In the COP 26, young people were invited to articulate their voices on climate crisis. The United Nations Climate Change Conference (UNFCCC) established children and youth constituents so-called YOUNGO in 2009. Now YOUNGO has 200 youth organizations and more than 5,500 individual members.
On the climate summit, Heeta Lakhani and Marie-Claire Graf of YOUNGO Global said that YOUNGO has cooperated with the UK presidency and UNFCCC Secretariate to design Youth and Public Empowerment Day. They unite four generations to share best practices in pursuit of collective climate justice.
Besides, Ministers of Education of 23 countries also gave their words to put climate change as the core of curriculum. They will eliminate carbon at school while developing school resources.
In this light, EcoNusa also encourages young people to play their active roles to cope with climate crisis.

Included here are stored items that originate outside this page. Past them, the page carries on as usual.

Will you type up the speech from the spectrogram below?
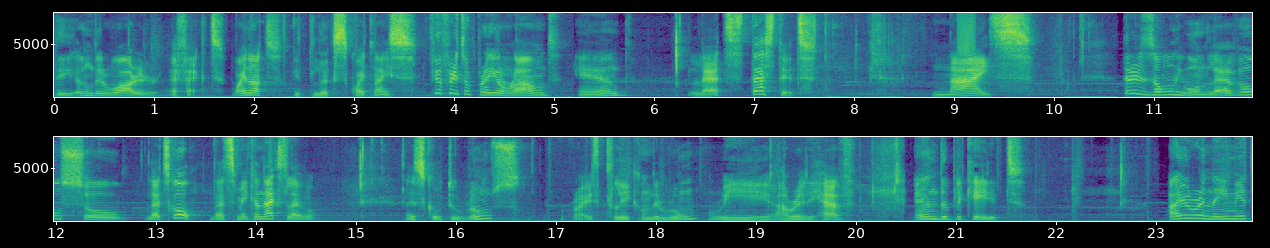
the underwater effect. Why not? It looks quite nice. Feel free to play around and let's test it. Nice. There is only one level, so let's go. Let's make a next level. Let's go to rooms, right click on the room we already have and duplicate it. I rename it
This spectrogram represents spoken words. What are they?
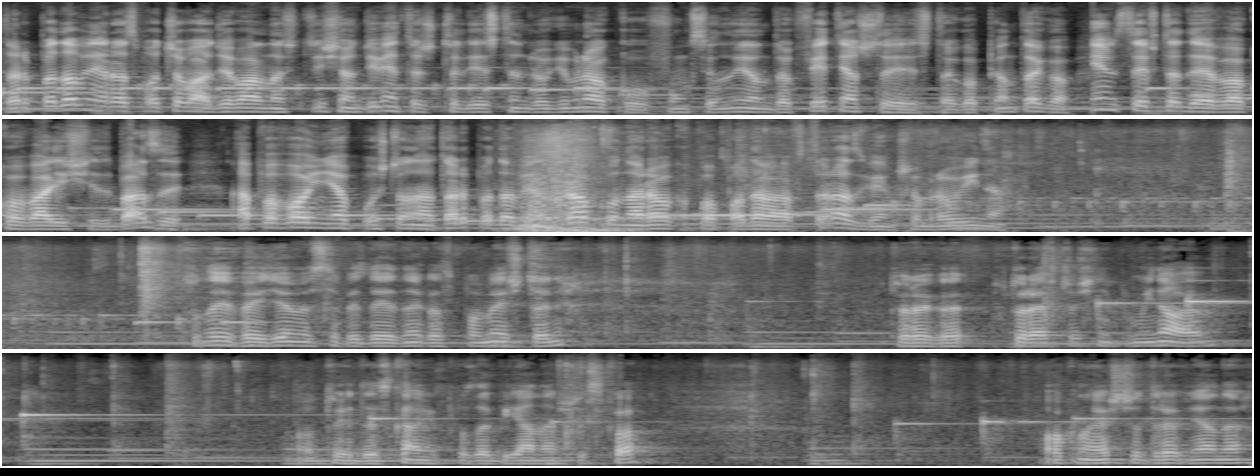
Torpedownia rozpoczęła działalność w 1942 roku, funkcjonując do kwietnia 1945. Niemcy wtedy ewakuowali się z bazy, a po wojnie opuszczona torpedownia z roku na rok popadała w coraz większą ruinę. Tutaj wejdziemy sobie do jednego z pomieszczeń, którego, które wcześniej pominąłem. Mam tutaj deskami pozabijane wszystko. Okno jeszcze drewniane.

EcoNusa has provided education on environment through School of Eco Diplomacy program to youngsters in Papua and Maluku. The organization has just organized an initiative so-called #AksiMudaJagaIklim (Youth Action to Mitigate Climate/AMJI) in October 2021. AMJI initiative was done nationwide by planting mangrove, beach clean-up, coral reef transplantation, green scallops planting, turtle release, webinar and Instagram live on green issues. The actions were done in 142 spots across Indonesia.
The actions recorded that 33,572 mangroves and trees were planted, 1,058 coral reefs transplanted, 24,241 kilograms of waste cleaned up, 1,000 kilograms of green scallops planted, and 200 turtles released. Youngsters should have collective movement to perform real action to mitigate climate crisis. “Perhaps, what we are doing looks unsophisticated, but if we move together across Indonesia, it will give outstanding impact,” said Irene Natalia Komala, a young influencer participating in AMJI.
Roles of Tanah Papua and Maluku Island
Statistic of Indonesia recorded that there are 39 million hectares of forests in Tanah Papua and Maluku Island in 2019 or three times larger than the size of Java Island. Both regions have 50 percent of the remaining forests in Indonesia. Based on data from the Ministry of Environment and Forestry (MoEF) in 2019, those areas have 7,145 gigatons of carbon stocks.
According to EcoNusa’s CEO, Bustar Maitar, the protection of forests in Tanah Papua and Maluku Island is one of the measures to cope with climate crisis. “This is our last frontier. The last forests we have are in Papua and Maluku. Healthy sea and ample stock of fish are in the eastern of Indonesia. This is the most remote area. The faraway area usually is out of notice. So, it needs our protection,” said Bustar.
To defend the remaining forests, EcoNusa in collaboration with local governments provide training on participatory mapping of customary lands in some regions in West Papua. One of them is in Sorong Regency, West Papua. This to speed up the process of returning customary land to the indigenous people.
The scheme of recognition and protection of customary land in Sorong Regency is mandated by the Bylaw No. 17/2017 and Sorong Regent Regulation No. 6/2020. “This is good moment before investor is coming and grabbing customary land, we should make use of the Bylaw on indigenous people recognition to protect our customary land. At least we can get a Decree from the Regent as warranty for customary land protection,” said EcoNusa’s Research and GIS Coordinator, Darkono Tjawikrama.
Editor: Leo Wahyudi